Stephen Deas 60 Second Interview (1)

In celebration of the David Gemmell Award long-lists being published, Gollancz is thrilled to be running a series of interviews-in-sixty-seconds with as many long-listed authors as we can get our hands on. Today we’re delighted to talk to Stephen Deas, author of two brilliant series, about his Memory of Flame novels. The series began with The Adamantine Palace, followed by The King of the Crags and The Order of the Scales which is nominated for Best Fantasy Novel 2011 . . . and keep an eye out for the forthcoming blockbuster The Black Mausoleum. We caught up with him (twice! Keep an eye on the blog for his wise words about the brilliant Thieftaker novels), and took a moment to ask a few questions . . .

Congratulations on being long-listed for the David Gemmell Awards! Can you tell us, in a few words, why any readers who are new to your work should rush out and read it?
You have seen the world broken into pieces and pieced back together again by half-gods who were your equals. You are ageless. Ferocious. Relentless. You have travelled the lands of the living and the dead. You know what lurks in both and you fear nothing that you have seen.

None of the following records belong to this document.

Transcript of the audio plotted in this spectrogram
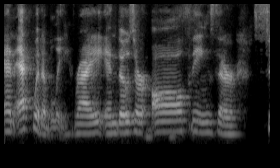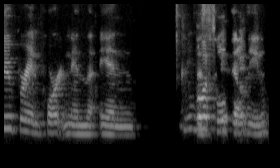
and equitably right? And those are all things that are super important in the in well, the school building.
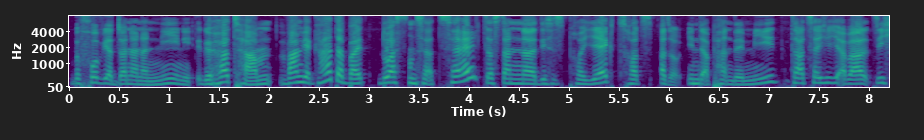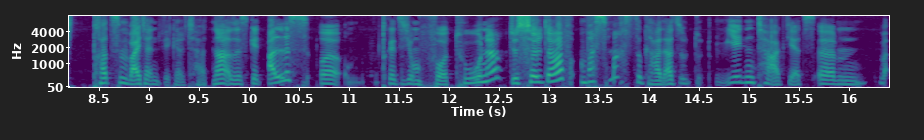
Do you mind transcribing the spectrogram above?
bevor wir Gianna Nannini gehört haben, waren wir gerade dabei, du hast uns erzählt, dass dann äh, dieses Projekt trotz, also in der Pandemie tatsächlich, aber sich trotzdem weiterentwickelt hat. Ne? Also es geht alles, äh, dreht sich um Fortuna, Düsseldorf. Und was machst du gerade? Also du, jeden Tag jetzt. Ähm, wa-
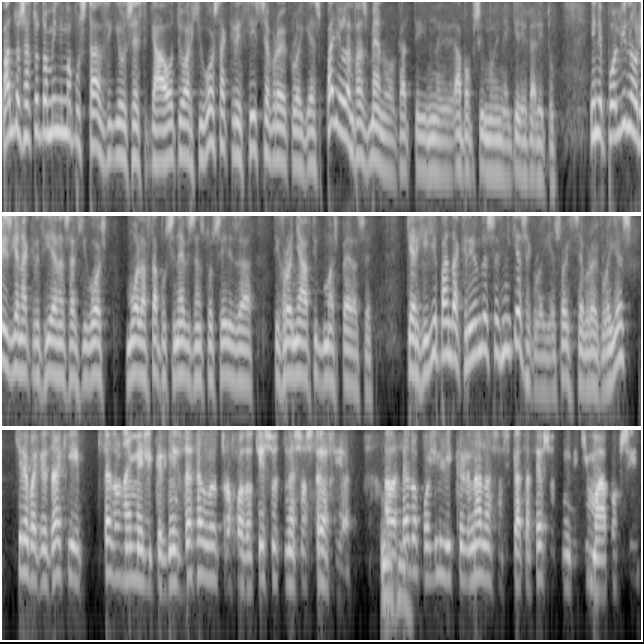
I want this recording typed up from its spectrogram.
Πάντως αυτό το μήνυμα που στάλθηκε ουσιαστικά ότι ο αρχηγός θα κρυθεί στις ευρωεκλογές, πάλι λανθασμένο κατά την ε, άποψή μου είναι κύριε Χαρίτου. Είναι πολύ νωρίς για να κρυθεί ένας αρχηγός με όλα αυτά που συνέβησαν στο ΣΥΡΙΖΑ τη χρονιά αυτή που μας πέρασε. Και αρχηγοί πάντα κρίνονται στις εθνικές εκλογές, όχι στις ευρωεκλογές. Κύριε Παγκριτζάκη, θέλω να είμαι ειλικρινής, δεν θέλω να τροφοδοτήσω την εσωστρέφεια. Αλλά θέλω πολύ ειλικρινά να σας καταθέσω την δική μου άποψη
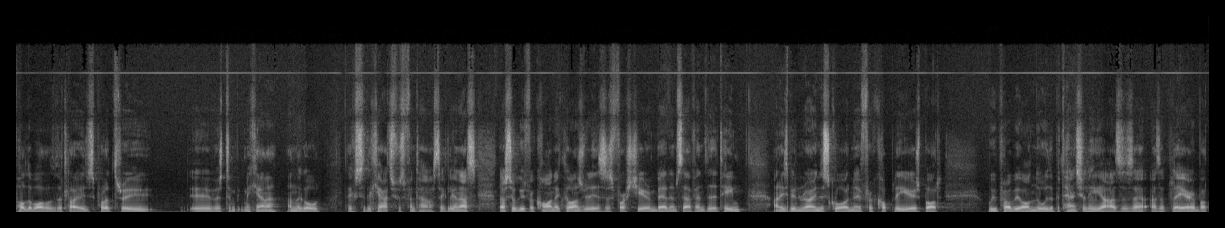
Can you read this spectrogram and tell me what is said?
pulled the ball out of the clouds, put it through, uh, was to McKenna and the goal. The, so the catch was fantastic, and that's that's so good for Con. Like really this is his first year embedding himself into the team, and he's been around the squad now for a couple of years. But we probably all know the potential he has as a as a player. But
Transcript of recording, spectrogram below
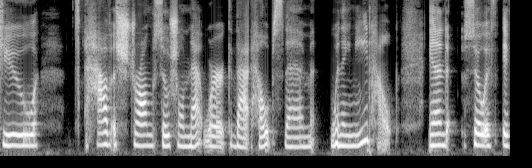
to have a strong social network that helps them when they need help. And so if if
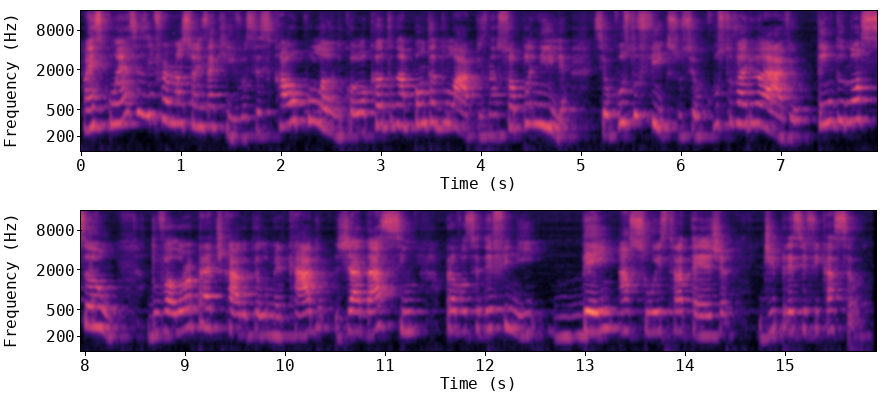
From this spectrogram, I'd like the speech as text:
Mas com essas informações aqui, vocês calculando, colocando na ponta do lápis, na sua planilha, seu custo fixo, seu custo variável, tendo noção do valor praticado pelo mercado, já dá sim para você definir bem a sua estratégia de precificação.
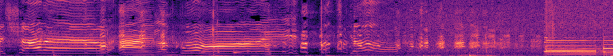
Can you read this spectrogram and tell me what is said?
my shout out. I love boy. Let's go.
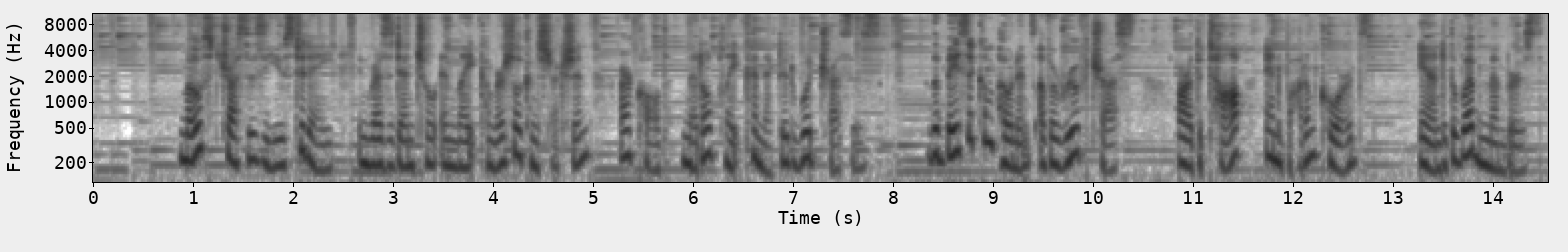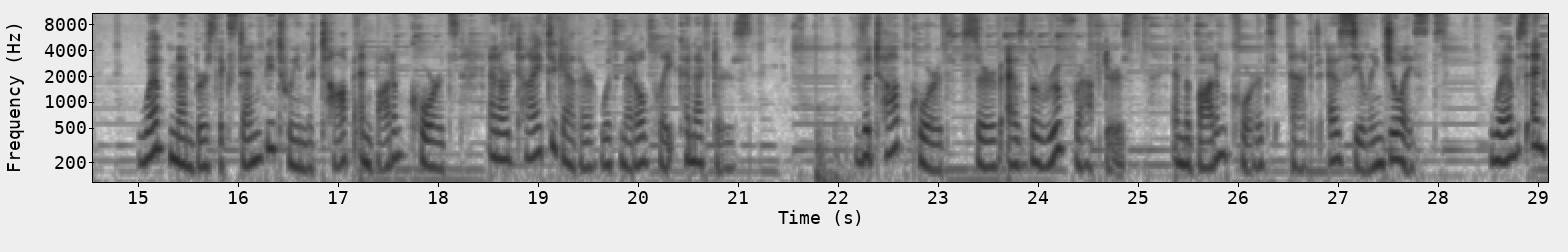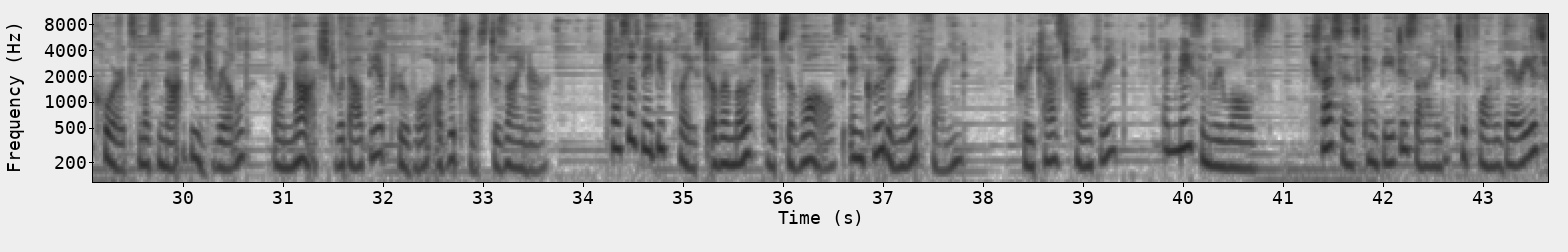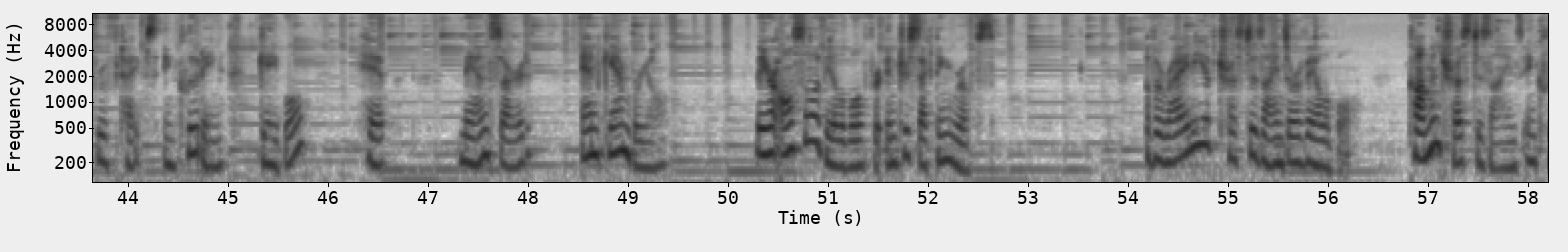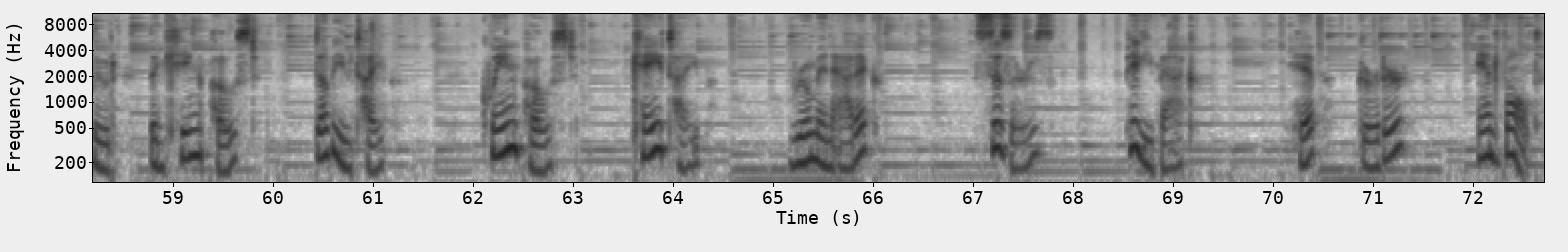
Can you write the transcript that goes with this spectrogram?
Most trusses used today in residential and light commercial construction are called metal plate connected wood trusses. The basic components of a roof truss are the top and bottom chords and the web members. Web members extend between the top and bottom chords and are tied together with metal plate connectors. The top chords serve as the roof rafters, and the bottom chords act as ceiling joists. Webs and chords must not be drilled or notched without the approval of the truss designer. Trusses may be placed over most types of walls, including wood framed, precast concrete, and masonry walls. Trusses can be designed to form various roof types, including gable, hip, mansard, and gambrel. They are also available for intersecting roofs. A variety of truss designs are available. Common truss designs include the king post, W-type, queen post, K-type, room in attic, scissors, piggyback, hip, girder, and vault.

Men. Delicious little treats, rewarding, even if they’re hard to winkle out of their holes, but long ago they learned a trick. They found a way to strip you of your glory and make you dull like a dog. They feed you and nurse you and ride you. They wear your skin for their armour and make bows from your bones. They grow rich and fat on the back of you. They make you forget and then they forget themselves, and the fear and the dread are all gone and everything is drab and meaningless.

Imagine you wake up. Imagine you remember. Imagine you understand, perfectly, who and what you are, and what they have done.

Now imagine there are thousands of you.

Who was your first favourite author?
Firstest first? Arthur Ransome for all those Swallows and Amazons stories.

Who would you cite as your influences?
Bad 1980s Hong Kong movies. Particularly any where the essence of evil is contained by the power of mighty eyebrows.

Do you think authors have a responsibility to do more than tell an entertaining story?
I think we have a responsibility to at least try. I don’t think we should be lambasted for failing though.

Is there a storytelling tradition you see your work as part of?

The idea of Elric, without actually having read any. The grit of Fafhrd and the Grey Mouser and Logan Ninefingers and Conan. The loving detail of Middle Earth. Probably in that order.

And finally:
If your novel were to be arrested for a crime of passion, what crime would it be and why (society may not be to blame!)?

Mass Oligarchicide. And yes, society is very much to blame.

Choose fire. Choose fury. Choose dragons.

Stephen Deas was born in 1968. He once set fire to Wales. Well one bit of Wales. Twice. When not burning principalities, he played too much D&D. Despite this he managed to study theoretical physics at Cambridge, get a job at BAE, marry and have two children. He now lives in Essex. With his novels, he has set out to return to his first love; that of setting fire to things. You can learn more about him and his novels on his website, or follow @stephendeas on twitter.

You can vote for The Order of the Scales, or any of the novels long-listed for the Legend Award for Best Novel, here. You can also vote for Dominic Harman’s wonderful artwork, as the Best Art of the year, here.